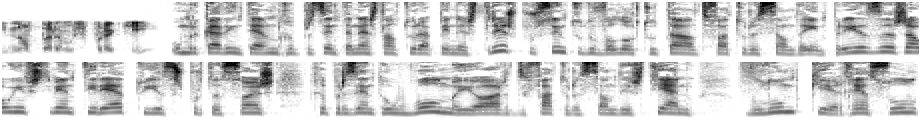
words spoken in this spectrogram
e, não paramos por aqui. O mercado interno representa nesta altura apenas 3% do valor total de faturação da empresa, já o investimento direto e as exportações representam o bolo maior de faturação deste ano, volume que a Resul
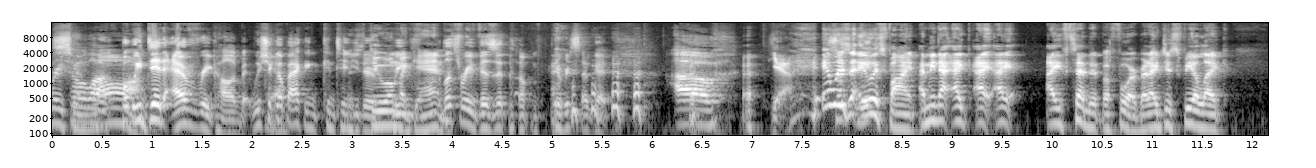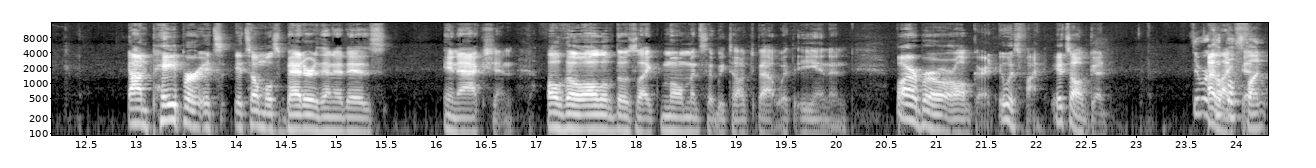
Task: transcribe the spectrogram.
freaking so long. long, but we did every Colin Baker. We should go back and continue Let's to do 'em re- again. Let's revisit them. They were so good. Um, yeah, It So was it was fine. I mean, I I I I've said it before, but I just feel like on paper it's it's almost better than it is in action. Although all of those like moments that we talked about with Ian and Barbara are all good. It was fine. It's all good. There were a couple liked it. fun,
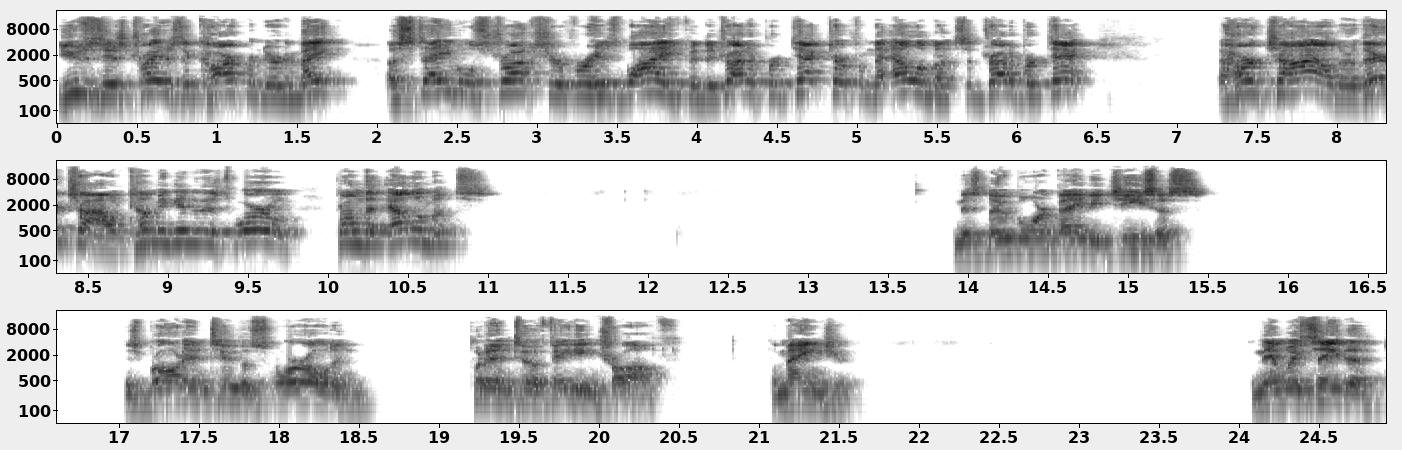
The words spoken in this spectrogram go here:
uses his trade as a carpenter to make a stable structure for his wife and to try to protect her from the elements and try to protect her child or their child coming into this world from the elements. And this newborn baby, Jesus, is brought into this world and put into a feeding trough, a manger. And then we see the,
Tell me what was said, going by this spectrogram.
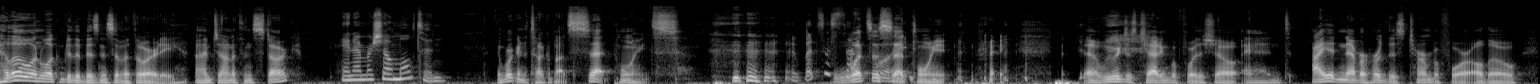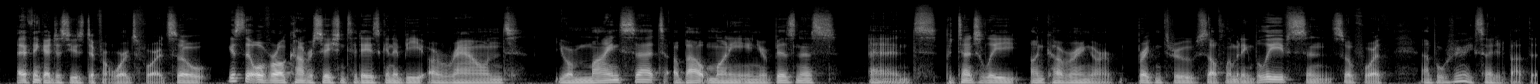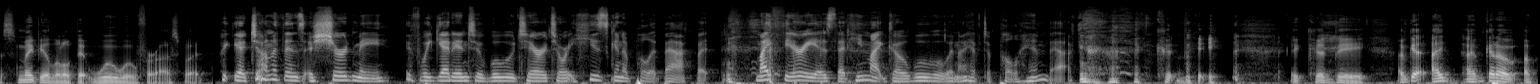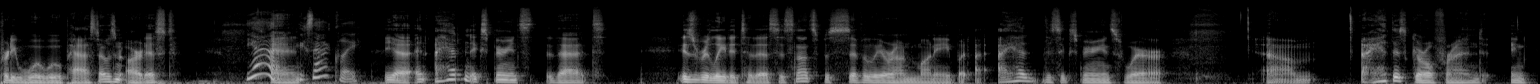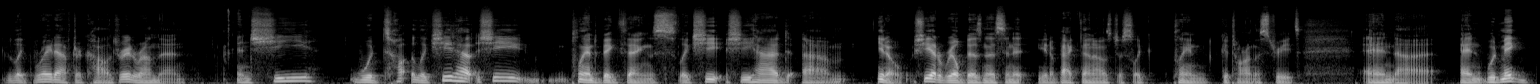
Hello and welcome to the Business of Authority. I'm Jonathan Stark, And I'm Rochelle Moulton. and we're going to talk about set points. What's a set What's a point? set point? right. Uh, we were just chatting before the show, and I had never heard this term before, although I think I just used different words for it. So I guess the overall conversation today is going to be around your mindset about money in your business and potentially uncovering or breaking through self limiting beliefs and so forth. Uh, but we're very excited about this. It might be a little bit woo woo for us, but Yeah, Jonathan's assured me if we get into woo woo territory, he's going to pull it back. But my theory is that he might go woo woo and I have to pull him back. it could be. It could be. I've got I I've got a, a pretty woo woo past. I was an artist. Yeah, And- exactly. Yeah, and I had an experience that is related to this. It's not specifically around money, but I, I had this experience where um, I had this girlfriend in like right after college, right around then, and she would talk like she'd have she planned big things. Like she she had um, you know she had a real business, and it you know back then I was just like playing guitar on the streets, and uh, and would make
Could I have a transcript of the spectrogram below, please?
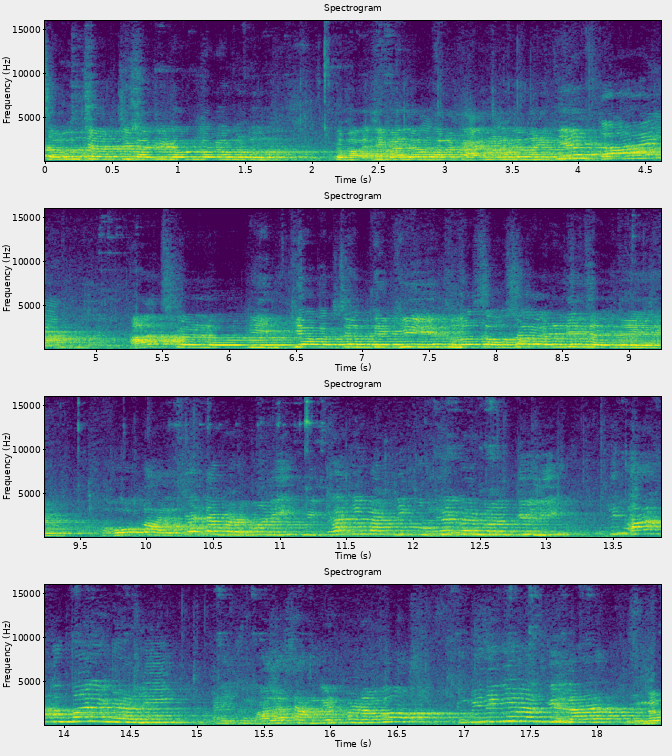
सौंच्या हातची भाजी खाऊन बघा म्हणून तर भाजी खाल्ल्यावर मला काय म्हणाले माहितीये काय आज कळलं की इतक्या वर्षांदेखील तुला संसार अडलीच आहे ते हो कालच्या त्या गडबडीत मिठाची बाटली कुठे गडबडत गेली ती आज दुपारी मिळाली आणि तुम्हाला सांगेल म्हणावं तुम्ही निघूनच गेलात हो ना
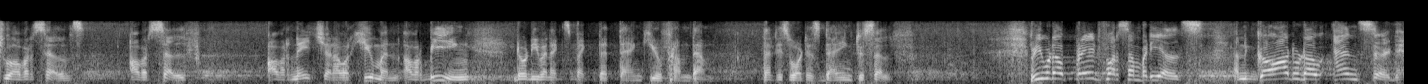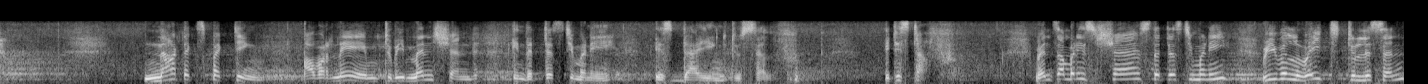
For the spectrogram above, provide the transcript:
to ourselves, ourself, our nature, our human, our being, don't even expect that thank you from them. That is what is dying to self. We would have prayed for somebody else, and God would have answered, not expecting our name to be mentioned in the testimony is dying to self. It is tough. When somebody shares the testimony, we will wait to listen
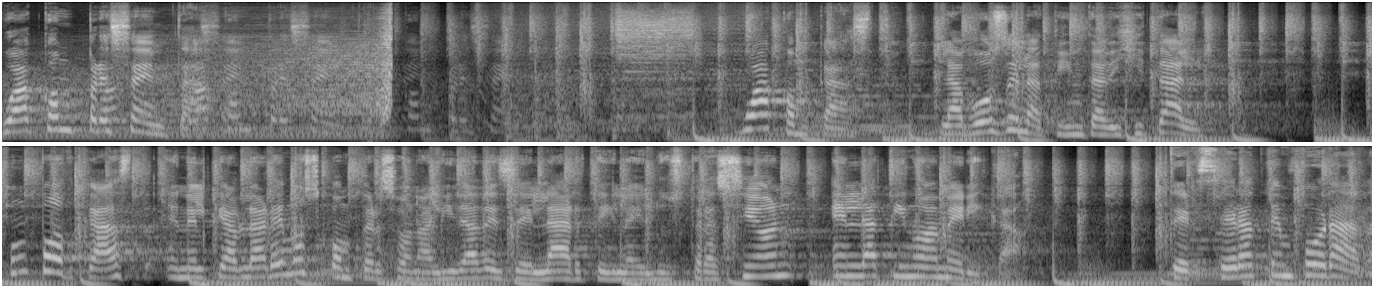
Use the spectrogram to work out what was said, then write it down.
Wacom presenta. Wacomcast, la voz de la tinta digital. Un podcast en el que hablaremos con personalidades del arte y la ilustración en Latinoamérica. Tercera temporada.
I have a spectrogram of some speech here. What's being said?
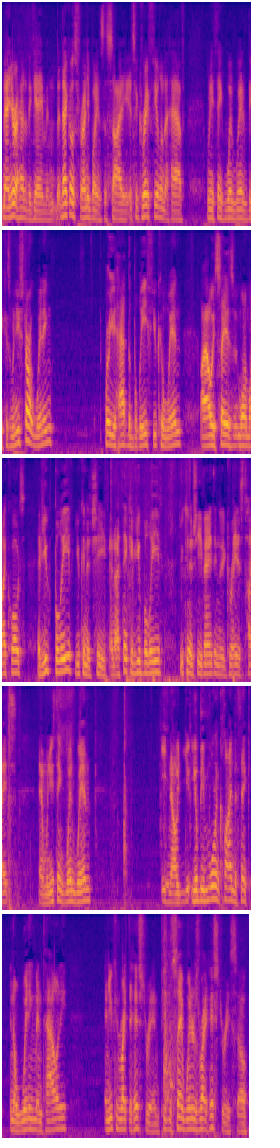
Man, you're ahead of the game, and that goes for anybody in society. It's a great feeling to have when you think win-win because when you start winning, where you have the belief you can win. I always say is one of my quotes. If you believe, you can achieve. And I think if you believe, you can achieve anything to the greatest heights. And when you think win-win, you know, you, you'll be more inclined to think in a winning mentality and you can write the history. And people say winners write history. So,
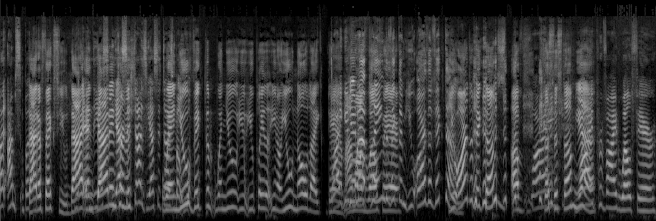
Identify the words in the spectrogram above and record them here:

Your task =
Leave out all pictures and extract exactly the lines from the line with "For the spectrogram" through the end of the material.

Solution to the problem =
For the spectrogram above, provide the transcript:
to ourselves, ourself, our nature, our human, our being, don't even expect that thank you from them. That is what is dying to self. We would have prayed for somebody else, and God would have answered, not expecting our name to be mentioned in the testimony is dying to self. It is tough. When somebody shares the testimony, we will wait to listen
Use the spectrogram to work out what was said, then write it down.
Wacom presenta. Wacomcast, la voz de la tinta digital. Un podcast en el que hablaremos con personalidades del arte y la ilustración en Latinoamérica. Tercera temporada.
I have a spectrogram of some speech here. What's being said?
Man, you're ahead of the game, and that goes for anybody in society. It's a great feeling to have when you think win-win because when you start winning, where you have the belief you can win. I always say is one of my quotes. If you believe, you can achieve. And I think if you believe, you can achieve anything to the greatest heights. And when you think win-win, you know, you, you'll be more inclined to think in a winning mentality and you can write the history. And people say winners write history. So,
Identify the words in the spectrogram above and record them here:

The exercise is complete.